** WORK REQUEST **
Each record needs to be retyped exactly, though its pictures should not appear.

============

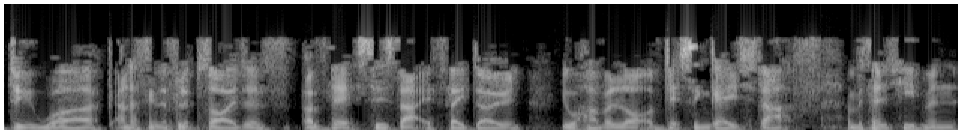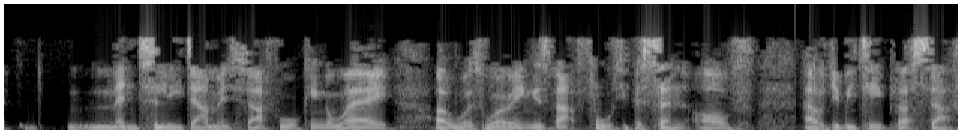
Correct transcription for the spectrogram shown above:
do work. And I think the flip side of, of this is that if they don't, you'll have a lot of disengaged staff and potentially even mentally damaged staff walking away. Uh, what's worrying is that 40% of LGBT plus staff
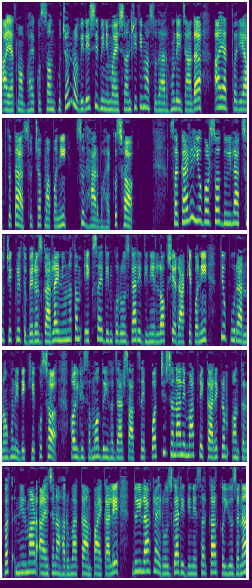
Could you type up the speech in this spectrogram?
आयातमा भएको संकुचन र विदेशी विनिमय संचितिमा सुधार हुँदै जाँदा आयात पर्याप्तता सूचकमा पनि सुधार भएको छ। सरकारले यो वर्ष दुई लाख सूचीकृत बेरोजगारलाई न्यूनतम एक सय दिनको रोजगारी दिने लक्ष्य राखे पनि त्यो पूरा नहुने देखिएको छ। अहिलेसम्म दुई हजार सात सय पच्चीस जनाले मात्रै कार्यक्रम अन्तर्गत निर्माण आयोजनाहरूमा काम पाएकाले दुई लाखलाई रोजगारी दिने सरकारको योजना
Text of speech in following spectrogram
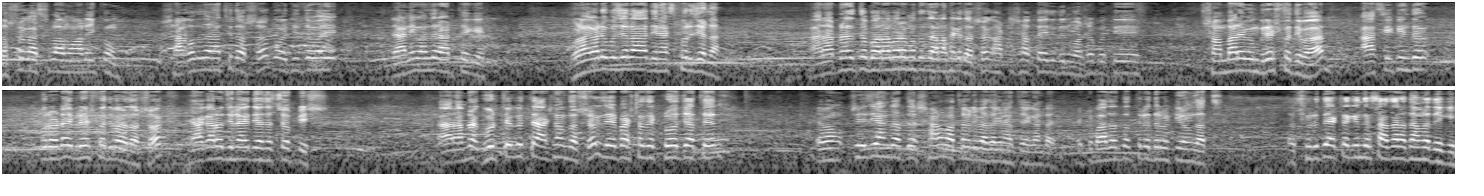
দর্শক, আসসালামু আলাইকুম। স্বাগত জানাচ্ছি দর্শক, ঐতিহ্যবাহী রানীগঞ্জের হাট থেকে, ঘোড়াঘাট উপজেলা, দিনাজপুর জেলা। আর আপনাদের তো বরাবরের মতো জানা থাকে দর্শক, হাটটি সপ্তাহে দুদিন বসে প্রতি সোমবার এবং বৃহস্পতিবার। আজকে কিন্তু পুরোটাই বৃহস্পতিবার দর্শক, এগারো জুলাই দুই হাজার চব্বিশ। আর আমরা ঘুরতে ঘুরতে আসলাম দর্শক, যে পাশটাতে ক্রোজ জাতের এবং ফ্রিজিয়ান জাতের ষাঁড় বাচ্চাগুলি বাজার কিনা হচ্ছে এখানটায় একটু বাজার দর তুলে ধরবে কীরকম যাচ্ছে। তো শুরুতে একটা কিন্তু চাচার হাতে আমরা দেখি।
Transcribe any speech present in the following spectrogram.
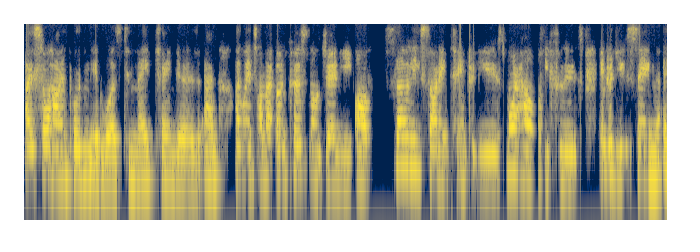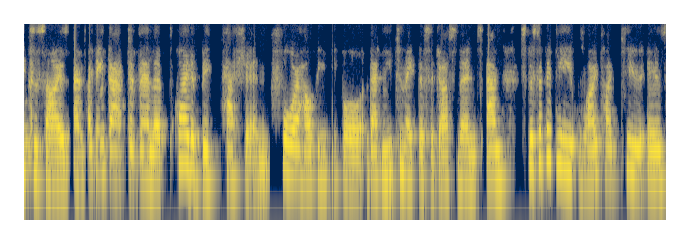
I saw how important it was to make changes. And I went on my own personal journey of slowly starting to introduce more healthy foods, introducing exercise. And I think that developed quite a big passion for helping people that need to make this adjustment. And specifically, why type 2 is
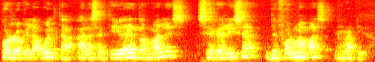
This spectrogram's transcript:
por lo que la vuelta a las actividades normales se realiza de forma más rápida.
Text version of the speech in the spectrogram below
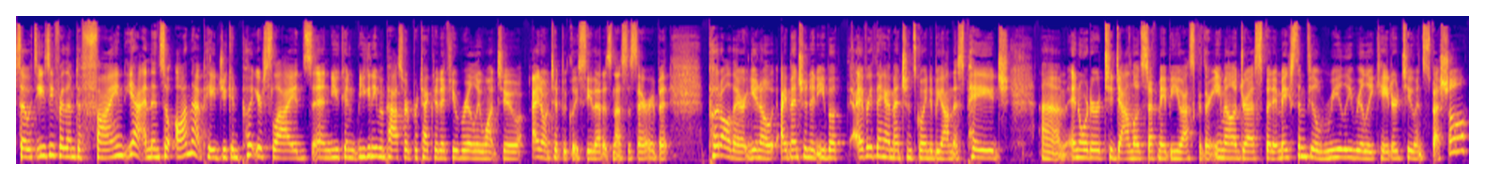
So it's easy for them to find. Yeah. And then so on that page, you can put your slides and you can, you can even password protect it if you really want to. I don't typically see that as necessary, but put all there. You know, I mentioned an ebook. Everything I mentioned is going to be on this page. Um, in order to download stuff, maybe you ask for their email address, but it makes them feel really, really catered to and special.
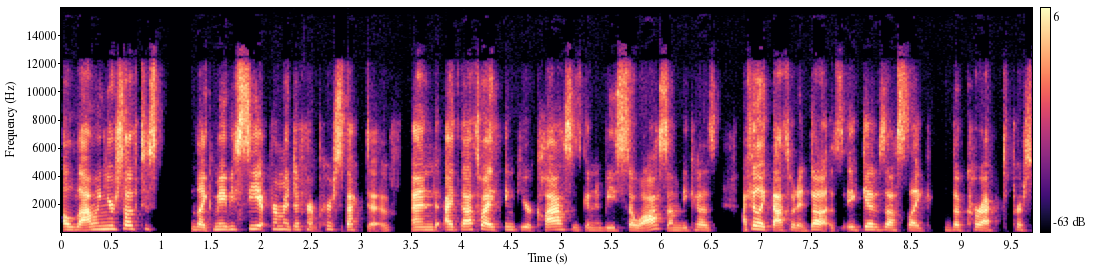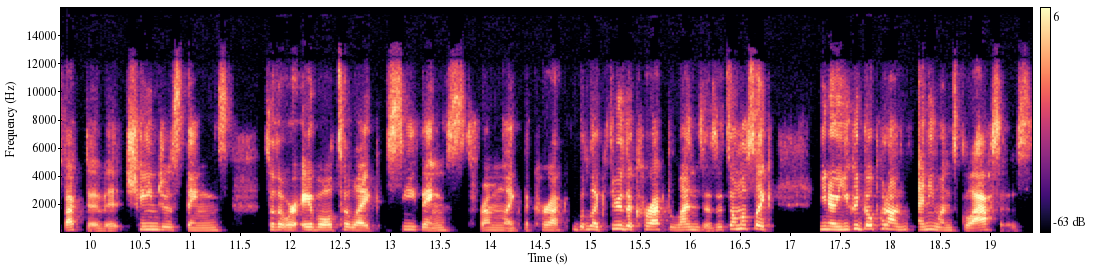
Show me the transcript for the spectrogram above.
allowing yourself to like maybe see it from a different perspective. And I, that's why i think your class is going to be so awesome because i feel like that's what it does. It gives us like the correct perspective. It changes things so that we're able to like see things from like the correct like through the correct lenses. It's almost like you know you could go put on anyone's glasses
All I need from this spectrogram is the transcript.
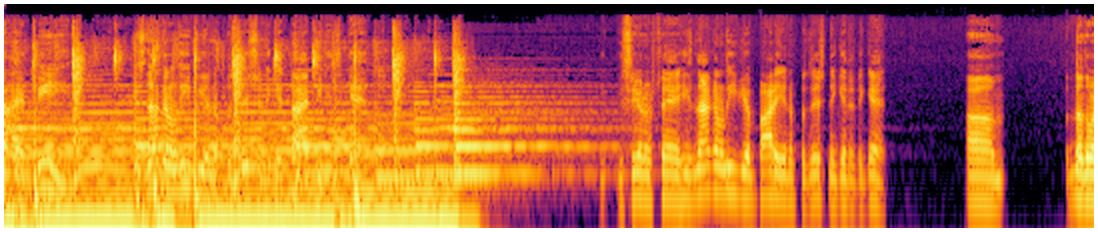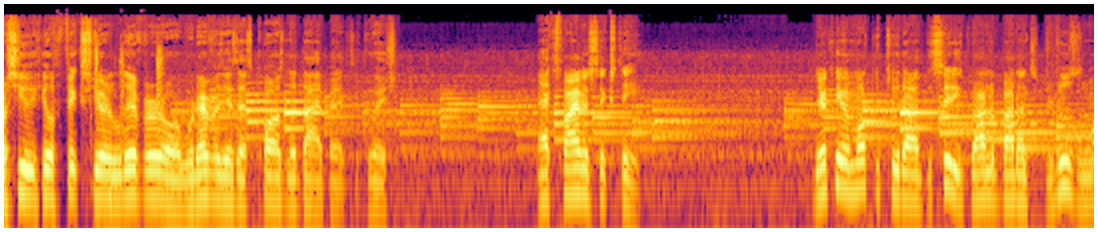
Diabetes, He's not going to leave you in a position to get diabetes again. You see what I'm saying? He's not going to leave your body in a position to get it again. Um, in other words, he, he'll fix your liver or whatever it is that's causing the diabetic situation. Acts 5 and 16. There came a multitude out of the cities round about unto Jerusalem,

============

** ANSWER SPACE **
Correct transcription for the spectrogram shown above:
do work. And I think the flip side of, of this is that if they don't, you'll have a lot of disengaged staff and potentially even mentally damaged staff walking away. Uh, what's worrying is that 40% of LGBT plus staff
Could you type up the speech in this spectrogram?
आयातमा भएको संकुचन र विदेशी विनिमय संचितिमा सुधार हुँदै जाँदा आयात पर्याप्तता सूचकमा पनि सुधार भएको छ। सरकारले यो वर्ष दुई लाख सूचीकृत बेरोजगारलाई न्यूनतम एक सय दिनको रोजगारी दिने लक्ष्य राखे पनि त्यो पूरा नहुने देखिएको छ। अहिलेसम्म दुई हजार सात सय पच्चीस जनाले मात्रै कार्यक्रम अन्तर्गत निर्माण आयोजनाहरूमा काम पाएकाले दुई लाखलाई रोजगारी दिने सरकारको योजना
Text of speech in following spectrogram
দর্শক, আসসালামু আলাইকুম। স্বাগত জানাচ্ছি দর্শক, ঐতিহ্যবাহী রানীগঞ্জের হাট থেকে, ঘোড়াঘাট উপজেলা, দিনাজপুর জেলা। আর আপনাদের তো বরাবরের মতো জানা থাকে দর্শক, হাটটি সপ্তাহে দুদিন বসে প্রতি সোমবার এবং বৃহস্পতিবার। আজকে কিন্তু পুরোটাই বৃহস্পতিবার দর্শক, এগারো জুলাই দুই হাজার চব্বিশ। আর আমরা ঘুরতে ঘুরতে আসলাম দর্শক, যে পাশটাতে ক্রোজ জাতের এবং ফ্রিজিয়ান জাতের ষাঁড় বাচ্চাগুলি বাজার কিনা হচ্ছে এখানটায় একটু বাজার দর তুলে ধরবে কীরকম যাচ্ছে। তো শুরুতে একটা কিন্তু চাচার হাতে আমরা দেখি।
Transcribe any speech present in the following spectrogram.
I saw how important it was to make changes. And I went on my own personal journey of slowly starting to introduce more healthy foods, introducing exercise. And I think that developed quite a big passion for helping people that need to make this adjustment. And specifically, why type 2 is
This spectrogram's transcript:
por lo que la vuelta a las actividades normales se realiza de forma más rápida.
Text version of the speech in the spectrogram below
So it's easy for them to find. Yeah. And then so on that page, you can put your slides and you can, you can even password protect it if you really want to. I don't typically see that as necessary, but put all there. You know, I mentioned an ebook. Everything I mentioned is going to be on this page. Um, in order to download stuff, maybe you ask for their email address, but it makes them feel really, really catered to and special.
Show me the transcript for the spectrogram above.
allowing yourself to like maybe see it from a different perspective. And I, that's why i think your class is going to be so awesome because i feel like that's what it does. It gives us like the correct perspective. It changes things so that we're able to like see things from like the correct like through the correct lenses. It's almost like you know you could go put on anyone's glasses
All I need from this spectrogram is the transcript.
Diabetes, He's not going to leave you in a position to get diabetes again. You see what I'm saying? He's not going to leave your body in a position to get it again. Um, in other words, he, he'll fix your liver or whatever it is that's causing the diabetic situation. Acts 5 and 16. There came a multitude out of the cities round about unto Jerusalem,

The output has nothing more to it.